Research Interests: Genetic and physiological analysis of glutamate signaling in C. elegans

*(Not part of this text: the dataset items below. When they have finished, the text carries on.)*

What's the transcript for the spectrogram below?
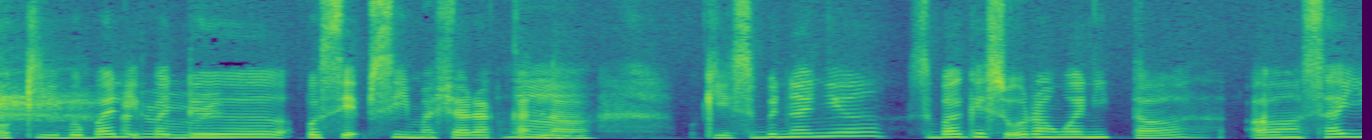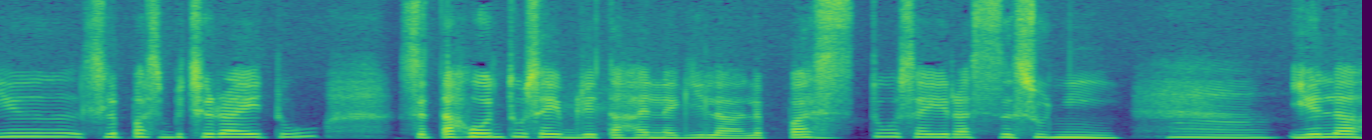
Okey, berbalik Aduh. pada persepsi masyarakat Hmm. lah. Okey, sebenarnya sebagai seorang wanita, uh, saya selepas bercerai tu, setahun tu saya boleh tahan lagi lah. Lepas tu saya rasa sunyi. Hmm. Yelah,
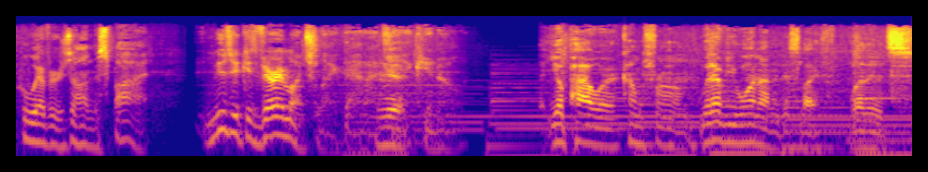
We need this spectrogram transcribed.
whoever's on the spot. Music is very much like that, I Yeah. think, you know. Your power comes from whatever you want out of this life, whether it's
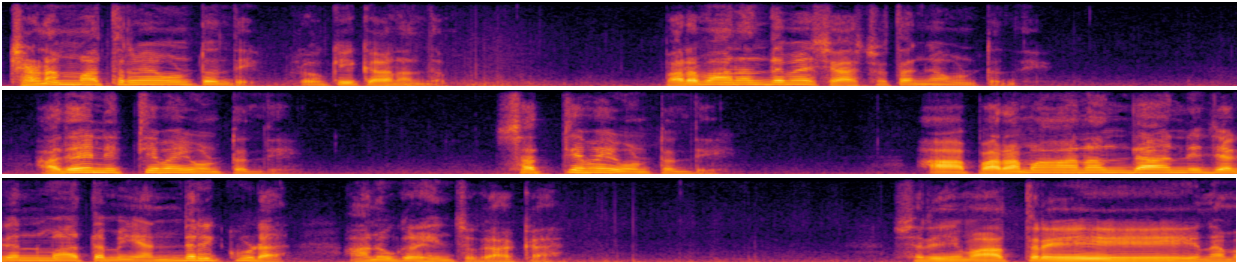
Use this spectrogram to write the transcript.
క్షణం మాత్రమే ఉంటుంది. లౌకికానందం. పరమానందమే శాశ్వతంగా ఉంటుంది. అదే నిత్యమై ఉంటుంది. సత్యమై ఉంటుంది. ఆ పరమానందాన్ని జగన్మాత మీ అందరికి కూడా అనుగ్రహించుగాక. శ్రీమాత్రే నమ.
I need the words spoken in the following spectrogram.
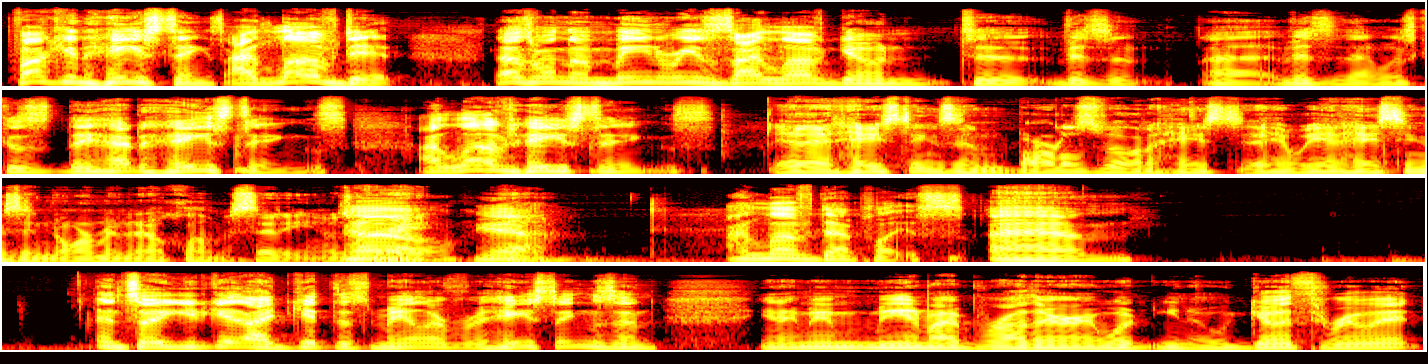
fucking Hastings. I loved it. That was one of the main reasons I loved going to visit uh, visit them was because they had Hastings. I loved Hastings. Yeah, they had Hastings in Bartlesville and Hastings. We had Hastings in Norman and Oklahoma City. It was Oh great. yeah. I loved that place. Um, and so you'd get I'd get this mailer for Hastings, and you know me, me and my brother would you know go through it,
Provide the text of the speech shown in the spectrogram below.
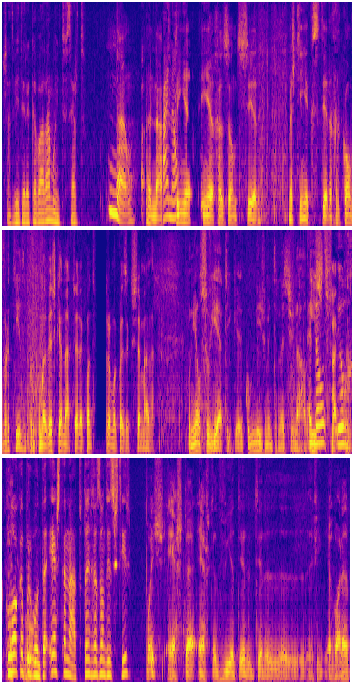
Já devia ter acabado há muito, certo? Não, a NATO Ai, não? Tinha, tinha razão de ser, mas tinha que se ter reconvertido, porque uma vez que a NATO era contra uma coisa que se chamava União Soviética, comunismo internacional. Então, isso, facto, eu recoloco a pergunta: esta NATO tem razão de existir? Pois, esta, esta devia ter, ter eh, enfim, agora,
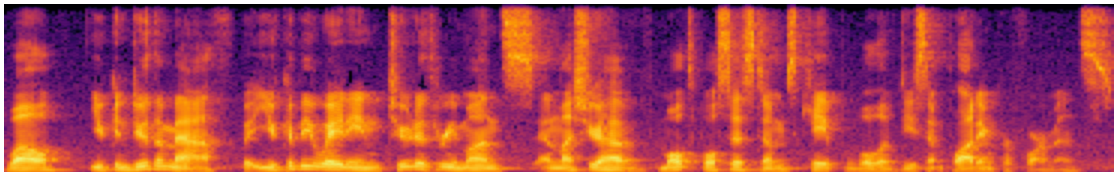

Normal and abnormal signaling by glutamate, the main excitatory neurotransmitter in the brain, forms the basis for fundamental paradigms such as learning and memory, maladaptive behaviors such as drug addiction-associated reinforcement , and psychiatric conditions such as major depressive disorder and schizophrenia. The study of molecular signaling events in the nervous system has benefited tremendously from a reductionist approach, using simple animals as genetically accessible model systems. Further to this approach, we study glutamatergic signaling in the nematode C. elegans. While some basic paradigms (such as associative learning and dopamine-mediated indulgence on food) are reproducible in these animals, the obvious differences between complex and simple animals drive us to focus our research on the study of the basic cellular events in normal and pathological glutamatergic signaling. We are focusing on two critical aspects: 1) Mechanisms of glutamate clearance that prevent synaptic accumulation and spillover between synapses, to ensure the fidelity of signaling and the separation of neuronal circuits. 2) Mechanisms of neurodegeneration following excessive stimulation of glutamatergic synapses, similar to the damage seen in the mammalian brain following cerebral ischemia. Molecular and cellular mechanisms in neuronal signaling are astonishingly well conserved from nematodes to humans. We therefore hope that by using the power of molecular genetic analysis in C. elegans we might provide novel insights that could be used as guidance to study glutamatergic signaling processes in the nervous system of higher animals, and its involvement in normal behavior and psychiatric disorders.